Herbs and supplements, chiropractic, acupuncture and other treatment modalities can greatly increase the chances of a horse living long enough to make hospice a feasible option, possibly relieving you from having to make a heartbreaking decision to end the life of a horse who still happily eats and nickers a warm hello, yet needs help rising on certain mornings.

If even with our best support a horse is not able to rise on his own due to stiffness or weakness, it may still be possible with a couple of people to help him by supporting him on the halter as well as the tail.

Laminitis can be due to various causes, but especially with its strong correlation to unsuitable feeding, it is a disease far easier prevented than treated.
•Overeating grass and grain remain common reasons for an acute onset of the disease. Keeping grains in locked containers and equipping feed room doors with a self-locking mechanism go a long way in keeping horses safe.
•Obesity in a horse is a great risk factor, but too low a body weight can also be present with chronic laminitis. Poor shedding, frequent drinking and urinating, as well as cresty necks or fat pads on the body count as classic signs of Cushing’s disease. These can also be indicative of problems with glucose metabolism, which may play a part in bringing on and entertaining chronic laminitis.

•Corticosteroids as well as stress have been linked to pre-disposing a horse for laminitis.

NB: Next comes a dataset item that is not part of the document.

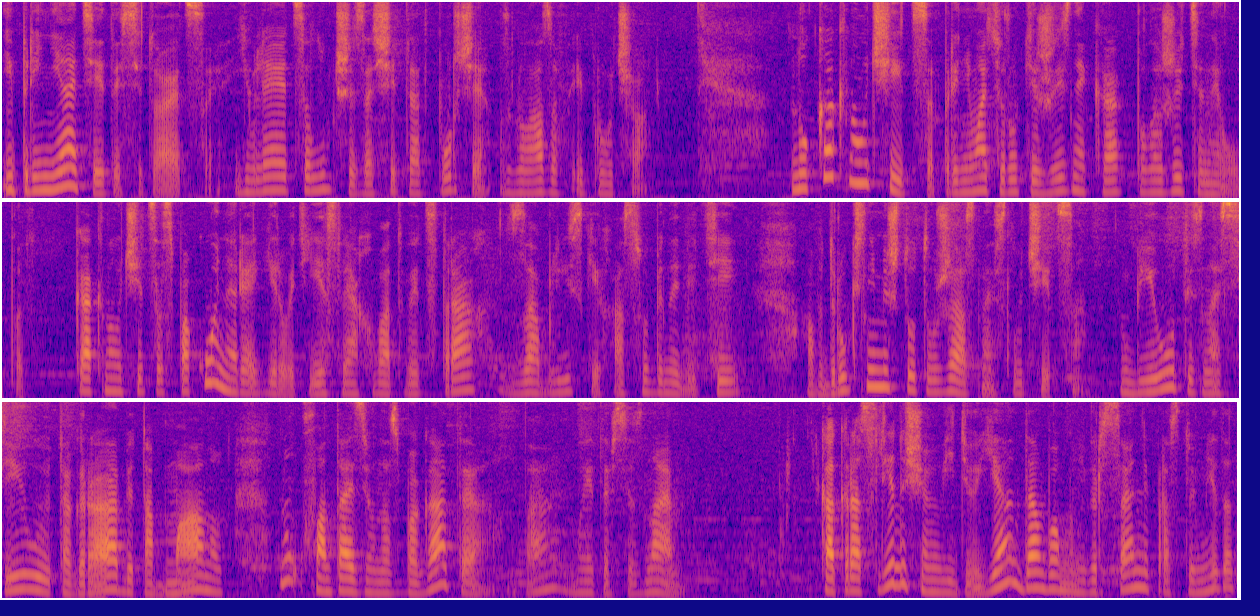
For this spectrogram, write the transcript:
и принятие этой ситуации является лучшей защитой от порчи, сглазов и прочего. Но как научиться принимать уроки жизни как положительный опыт? Как научиться спокойно реагировать, если охватывает страх за близких, особенно детей. А вдруг с ними что-то ужасное случится? Убьют, изнасилуют, ограбят, обманут. Ну, фантазия у нас богатая, да, мы это все знаем. Как раз в следующем видео я дам вам универсальный простой метод,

In a suspect horse, keep checking his feet for heat and the intensity of the digital pulses, as icing of hooves and lower legs can be a very effective means to counteract a developing laminitis if caught early on. The chronic disease too may respond favorably to an individualized, comprehensive holistic treatment plan.

Colic in older horses may well be the number one cause for euthanasia. Surgery is often no longer feasible and even non-surgical situations may appear unmanageable in the absence of further treatment options. Here too it may pay off to try less common approaches. Helena Bresk’s senior gelding Jasper had at times life threatening bouts of impaction colic over the course of four years, in spite of great efforts to fine-tune his feed according to his sensitivities. It was the use of enemas that finally gave Helena a tool to break the cycle. Others have success stopping their horses’ colic episodes with essential oils or homeopathy.

Ella Bittel, a German veterinarian who lives and works in California, has specialized in holistic treatment options for animals for over 20 years. Among the modalities she offers are veterinary acupuncture, chiropractic and cranioscral work, all interspersed with tteam/ttouch. Email or call 805-688-2707